**WHAT THE TASK ASKS:** Give back every entry exactly as it is written, but not the pictures.

**Data entries:**
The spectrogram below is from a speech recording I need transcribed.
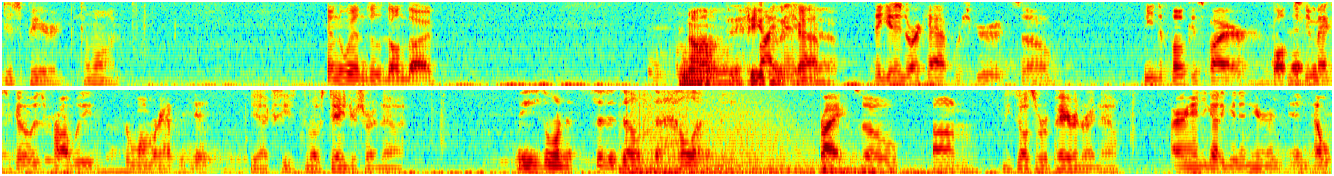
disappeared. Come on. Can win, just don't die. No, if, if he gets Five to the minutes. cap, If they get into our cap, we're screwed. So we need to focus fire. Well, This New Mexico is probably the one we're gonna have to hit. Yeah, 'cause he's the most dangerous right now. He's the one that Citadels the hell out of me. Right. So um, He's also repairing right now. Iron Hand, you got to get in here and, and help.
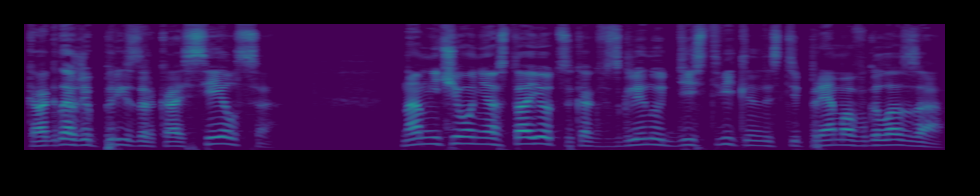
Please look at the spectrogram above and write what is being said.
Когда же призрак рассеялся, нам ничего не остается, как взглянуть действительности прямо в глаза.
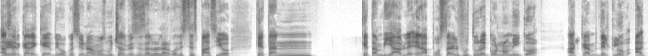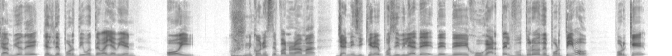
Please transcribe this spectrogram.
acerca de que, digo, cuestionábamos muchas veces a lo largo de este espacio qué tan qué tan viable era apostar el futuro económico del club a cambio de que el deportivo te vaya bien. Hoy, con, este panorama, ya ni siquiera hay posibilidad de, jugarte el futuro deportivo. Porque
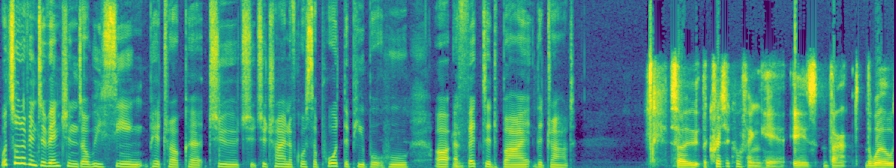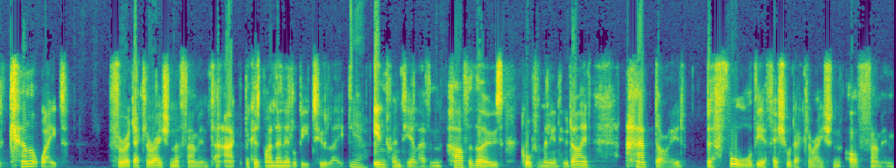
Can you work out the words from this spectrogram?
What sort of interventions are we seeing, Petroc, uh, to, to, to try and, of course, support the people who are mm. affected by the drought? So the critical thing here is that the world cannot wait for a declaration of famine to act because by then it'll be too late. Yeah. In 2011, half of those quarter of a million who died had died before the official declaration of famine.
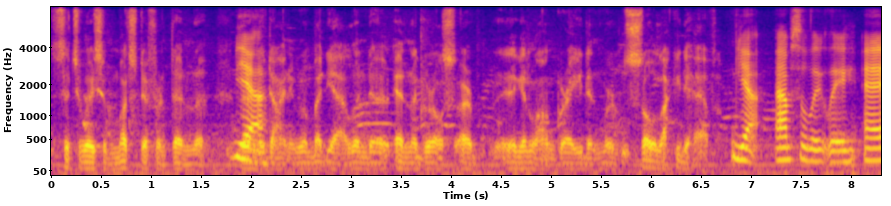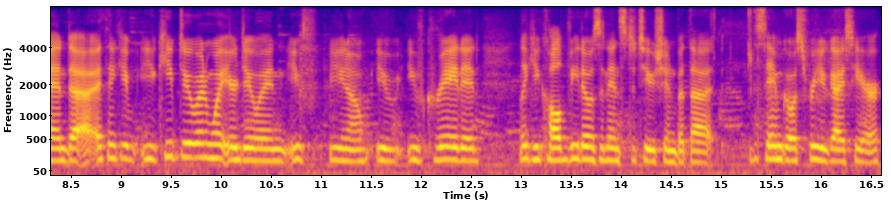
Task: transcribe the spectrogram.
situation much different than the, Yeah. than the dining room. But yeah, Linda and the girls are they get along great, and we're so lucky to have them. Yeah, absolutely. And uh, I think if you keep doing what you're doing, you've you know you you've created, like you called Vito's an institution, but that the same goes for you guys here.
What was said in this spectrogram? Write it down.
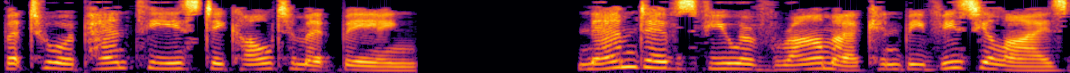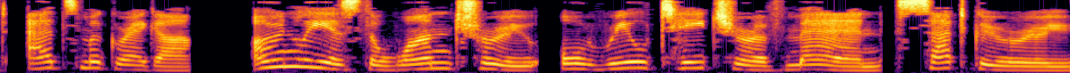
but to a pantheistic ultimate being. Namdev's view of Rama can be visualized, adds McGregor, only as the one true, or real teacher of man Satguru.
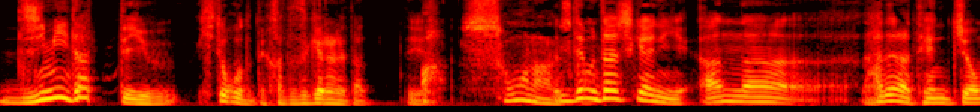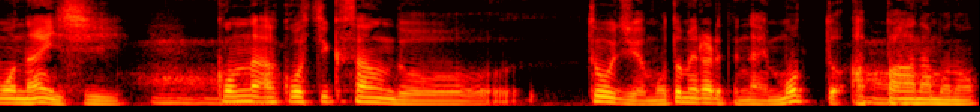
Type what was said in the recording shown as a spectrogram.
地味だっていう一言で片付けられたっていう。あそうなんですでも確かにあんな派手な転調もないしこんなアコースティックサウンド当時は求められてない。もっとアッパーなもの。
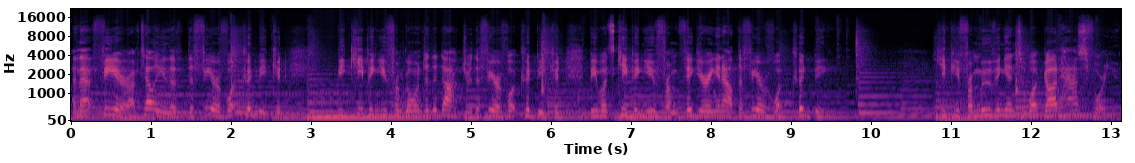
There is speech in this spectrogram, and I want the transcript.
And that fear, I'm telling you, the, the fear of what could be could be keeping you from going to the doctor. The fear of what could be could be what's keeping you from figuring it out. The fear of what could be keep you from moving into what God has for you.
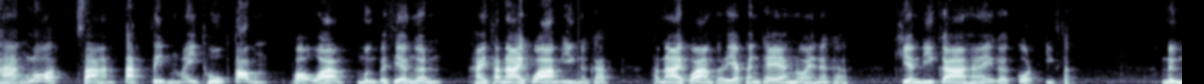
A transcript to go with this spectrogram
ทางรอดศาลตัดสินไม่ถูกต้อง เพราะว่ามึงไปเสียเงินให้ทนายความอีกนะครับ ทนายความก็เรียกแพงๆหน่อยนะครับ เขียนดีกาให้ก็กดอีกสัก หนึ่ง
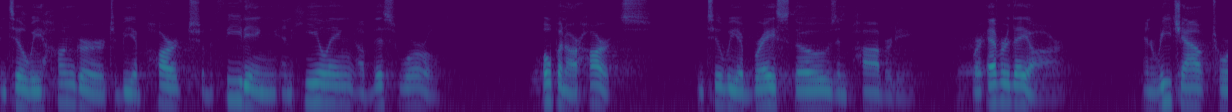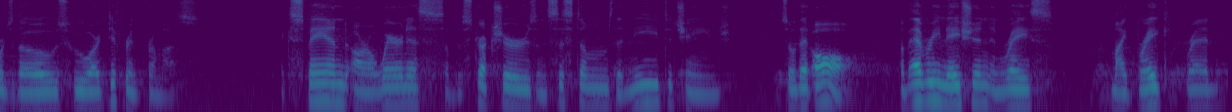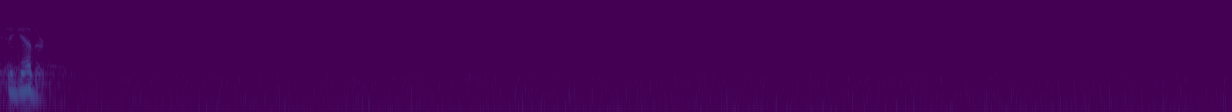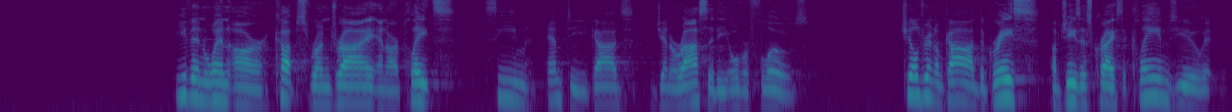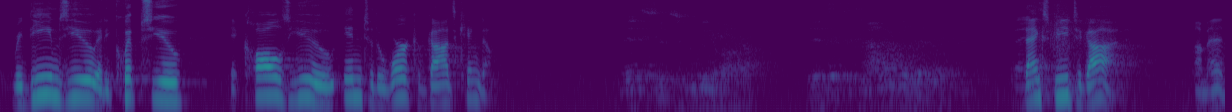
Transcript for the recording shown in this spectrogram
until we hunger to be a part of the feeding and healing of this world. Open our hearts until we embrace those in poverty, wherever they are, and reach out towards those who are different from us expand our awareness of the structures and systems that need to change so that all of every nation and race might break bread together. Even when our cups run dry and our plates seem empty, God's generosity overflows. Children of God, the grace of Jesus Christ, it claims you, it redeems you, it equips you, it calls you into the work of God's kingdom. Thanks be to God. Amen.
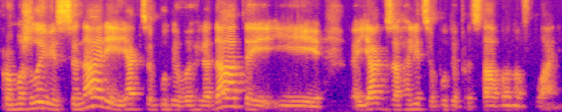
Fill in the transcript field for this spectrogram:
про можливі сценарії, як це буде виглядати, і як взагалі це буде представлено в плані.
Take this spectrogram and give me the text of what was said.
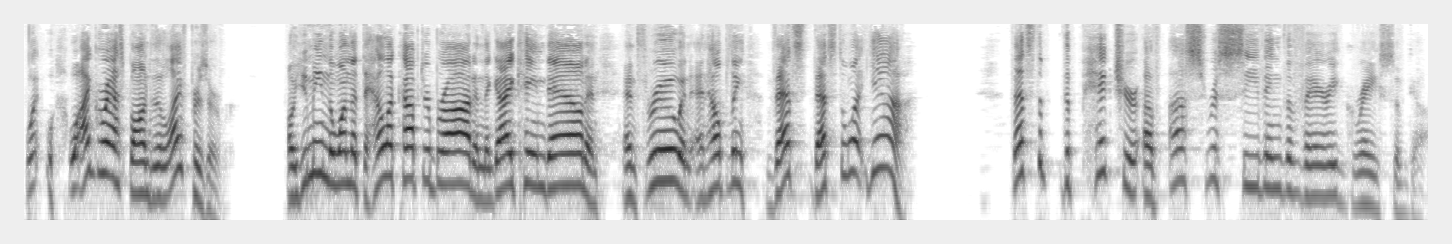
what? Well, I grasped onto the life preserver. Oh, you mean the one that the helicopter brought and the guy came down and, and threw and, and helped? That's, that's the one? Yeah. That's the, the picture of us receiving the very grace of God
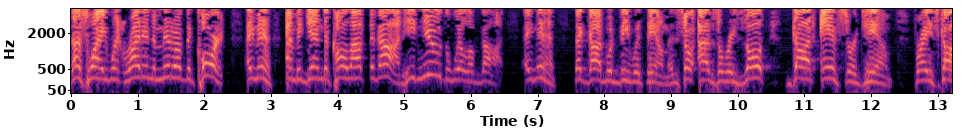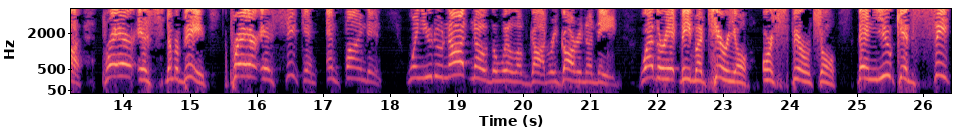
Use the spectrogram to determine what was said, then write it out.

**EXERCISE ANSWER:**
The spectrogram below is from a speech recording I need transcribed.
disappeared. Come on. Can win, just don't die. No, if, if he gets Five to the minutes. cap, If they get into our cap, we're screwed. So we need to focus fire. Well, This New Mexico is probably the one we're gonna have to hit. Yeah, 'cause he's the most dangerous right now. He's the one that Citadels the hell out of me. Right. So um, He's also repairing right now. Iron Hand, you got to get in here and, and help.
Please look at the spectrogram above and write what is being said.
Когда же призрак рассеялся, нам ничего не остается, как взглянуть действительности прямо в глаза.
Please transcribe this spectrogram.
acerca de que, digo, cuestionábamos muchas veces a lo largo de este espacio qué tan qué tan viable era apostar el futuro económico del club a cambio de que el deportivo te vaya bien. Hoy, con, este panorama, ya ni siquiera hay posibilidad de, jugarte el futuro deportivo. Porque
Can you work out the words from this spectrogram?
What sort of interventions are we seeing, Petroc, uh, to, to, to try and, of course, support the people who are mm. affected by the drought? So the critical thing here is that the world cannot wait for a declaration of famine to act because by then it'll be too late. Yeah. In 2011, half of those quarter of a million who died had died before the official declaration of famine.
Task: transcribe the spectrogram.
situation much different than the, Yeah. than the dining room. But yeah, Linda and the girls are they get along great, and we're so lucky to have them. Yeah, absolutely. And uh, I think if you keep doing what you're doing, you've you know you you've created, like you called Vito's an institution, but that the same goes for you guys here.
What was said in this spectrogram? Write it down.
but to a pantheistic ultimate being. Namdev's view of Rama can be visualized, adds McGregor, only as the one true, or real teacher of man Satguru.
Type what was said in the recording shown as a spectrogram.
地味だっていう一言で片付けられたっていう。あそうなんですでも確かにあんな派手な転調もないしこんなアコースティックサウンド当時は求められてない。もっとアッパーなもの。
There is speech in this spectrogram, and I want the transcript.
And that fear, I'm telling you, the, the fear of what could be could be keeping you from going to the doctor. The fear of what could be could be what's keeping you from figuring it out. The fear of what could be keep you from moving into what God has for you.
A transcript to go with this spectrogram
ทางรอดศาลตัดสินไม่ถูกต้อง เพราะว่ามึงไปเสียเงินให้ทนายความอีกนะครับ ทนายความก็เรียกแพงๆหน่อยนะครับ เขียนดีกาให้ก็กดอีกสัก หนึ่ง
Transcript for the recording shown in this spectrogram
until we hunger to be a part of the feeding and healing of this world. Open our hearts until we embrace those in poverty, wherever they are, and reach out towards those who are different from us expand our awareness of the structures and systems that need to change so that all of every nation and race might break bread together. Even when our cups run dry and our plates seem empty, God's generosity overflows. Children of God, the grace of Jesus Christ, it claims you, it redeems you, it equips you, it calls you into the work of God's kingdom. Thanks be to God. Amen.
Fill in the transcript field for this spectrogram:
про можливі сценарії, як це буде виглядати, і як взагалі це буде представлено в плані.
Take this spectrogram and give me the text of what was said.
what? Well, I grasped onto the life preserver. Oh, you mean the one that the helicopter brought and the guy came down and, and threw and, and helped? That's, that's the one? Yeah. That's the, the picture of us receiving the very grace of God
Use the spectrogram to determine what was said, then write it out.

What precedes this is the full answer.